It’s in that spirit that I’ve conceived my list of New Year’s resolutions and predictably, I started with weight loss.
In the past, I’d admit that I needed to lose 20 pounds. Okay, 25 if Robert Mueller was asking. But 20 pounds is a lot to lose if I’m really not committed to giving up cheesecake, so I would have talked myself into setting a goal of ten pounds. At this point, no one would think I looked much better than if I had only lost five pounds.
And if I can’t even lose five, well that’s tragic, so pass the cheesecake.
Therefore, my goal for 2019 is to get down to my original birth weight, a completely unattainable goal, especially when combined with the concept of staying alive. Having that understanding before I even put the fork down for the first time allows me not to get worked up about my potential failure but rather embrace a half pound loss as a success. Hey, I made an attempt.
The second most common resolution usually involves one’s career, and it’s no different in my case. Besides the two scripts and various freelance assignments I’m being paid to write, I’m currently working on three film scripts that I’d like to say are passion projects, if you define passion as pulling up a draft on my computer and immediately staring off into the abyss, contemplating what the next scene should be in one of the other projects.
I know if I just focused on one script at a time for a few hours rather than thinking about writing, I could have them all done before the end of 2019 with time for everything else I need to accomplish. It’s a thought that is so simple and easy to achieve that it scares me to even think about how much of sloth I must be to not even come close.
Therefore, my resolution is to be at my desk every day from 9am to 5pm, and have all my projects completed by the end of March. That goal is completely unrealistic, but at the current way I’m going, by the end of 2019, I should have each script a few scenes closer to completion, so at least I’d have accomplished something. Heck of a job, Brownie.

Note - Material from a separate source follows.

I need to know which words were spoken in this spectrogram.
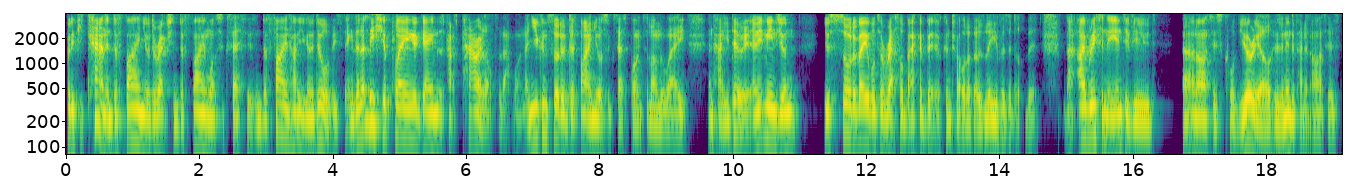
But if you can and define your direction, define what success is, and define how you're going to do all these things, and at least you're playing a game that's perhaps parallel to that one. And you can sort of define your success points along the way and how you do it. And it means you're you're sort of able to wrestle back a bit of control of those levers a little bit. I recently interviewed uh, an artist called Uriel, who's an independent artist,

Finally, the resolution about how you’re going to “take more time for yourself” in the new year. Relax more, read more, watch your favorite shows, just do those little things that make you happy. I currently have stacks of books and an ever-enlarging pile of magazines on my desk to remind me that I’ve haven’t set aside enough time to do much reading. I also have a few hundred hours of television stored on my DVR that I either want to watch or more likely feel that I need to watch to not be a bumbling fool at my next pitch meeting.
Therefore, my goal for 2019 is to read either a book or magazine each day, and end 2019 with an empty DVR, having watched not only all that is on it but everything that I will be adding to it during the year. My rudimentary math skills inform me that combined with the hours I’ve already designated for my other resolutions, my wife and kids, and the new movies and television that my wife will want me to watch with her, my goal is theoretically impossible. If by the end of 2019, my DVR has fewer hours stored on it than I have now, I can discuss the events from the first four seasons of Game of Thrones, determine who Don Draper is, I’ll feel moderately accomplished.

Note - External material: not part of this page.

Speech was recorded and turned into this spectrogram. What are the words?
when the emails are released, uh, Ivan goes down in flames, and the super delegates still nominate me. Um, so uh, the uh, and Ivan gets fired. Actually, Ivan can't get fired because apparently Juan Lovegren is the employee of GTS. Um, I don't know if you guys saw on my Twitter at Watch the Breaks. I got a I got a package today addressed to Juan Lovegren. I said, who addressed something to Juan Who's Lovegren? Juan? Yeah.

That’s a lot of reading, writing and watching on my agenda for 2019, but because I’ve already established in my mind that I can’t possibly accomplish everything on my list, I’m feeling good about my prospects for 2019.
The best part of this is that since I already know that I’m not going to fulfill my New Year’s Resolutions, I can use the same list a year from now.
That’s right, 2020 New Year’s Resolutions, done. Wow, look at that, I’m already ahead for next year. Good work on my part.
This calls for a nap, right after I have a slice of cheesecake.